The decision in In re Bard IVC Filters Products Liability Litigation, 969 F.3d 1067 (9th Cir. 2020) (“Booker”), is yet another reminder that multidistrict litigation as it is currently conducted is a fundamentally flawed process, dedicated more to forcing settlements than to any of the goals envisioned by Congress when it passed

Uncertainty plagues American litigation and accounts for the frequent analogy to a lottery. The same case tried before two different juries will produce two very different results. Within the same jurisdiction, a plaintiff might ring the bell this week, but get zeroed out the next. Factor in different jurisdictions, and the possibilities will wander all

It’s a case that pre- and post-dates the IVC Filters MDL– Ocasio v. C.R. Bard, Inc., 2020 WL 3288026 (M.D. Fla.  Jun. 18, 2020).   In fact, this case got through summary judgment and Daubert rulings in Florida before being transferred to the MDL in Arizona in 2015.  Upon its return to Florida, only two

Missouri is central to America – geographically, culturally, and politically. Some of our greatest literature came from Missouri authors (Twain, Eliot, Angelou). Media figures as unifying as Walter Cronkite and as divisive as Rush Limbaugh at one time called Missouri home. American music wouldn’t be the same without tenor saxophonist Coleman Hawkins (listen to the

Truly unique cases are, well, unique.
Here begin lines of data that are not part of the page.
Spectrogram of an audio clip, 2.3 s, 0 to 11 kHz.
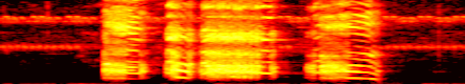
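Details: Red junglefowl rooster from 2018 crowing loudly and clearly: a short harsh opening note, a brief second note, a long sustained middle phrase, then a final drawn-out syllable that falls at its end. There is quiet low hum between phrases.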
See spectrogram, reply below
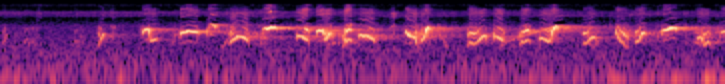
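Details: Decoy red-whiskered bulbul singing at wild birds from its cage: a lively, continuous stream of slurred, warbled whistles, rising and falling rapidly, with a few sharper high notes, against a clean, quiet background.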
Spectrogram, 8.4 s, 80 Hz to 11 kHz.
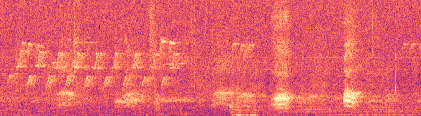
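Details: Pair of house crows grooming at Candolim, Goa, India, December 2010; harsh caws rise toward the end, while another bird repeats rapid high chirping notes early on.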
Most cases involve variations or combinations of cases we have seen before. Sometimes you get different results between two decisions on basically the same case with a single fact different. In February, we posted on an Eastern District of Pennsylvania decision on a motion to dismiss in a case

Various plaintiff-side consortia have taken it into their heads to sue every manufacturer of so-called “novel oral anticoagulants” because these products, gasp, can cause serious, and sometime fatal, bleeding incidents.  Fortunately, on the whole the plaintiffs haven’t done so well with these cases – losing almost all the trials – because jurors can be taught

A little knowledge is a dangerous thing. A jack of all trades is a master of none. These cutesy little phrases throw some derision toward one who possesses some knowledge in a bunch of areas. Representing drug and device companies in litigation can make a lawyer reject the negative interpretation of these phrases. We have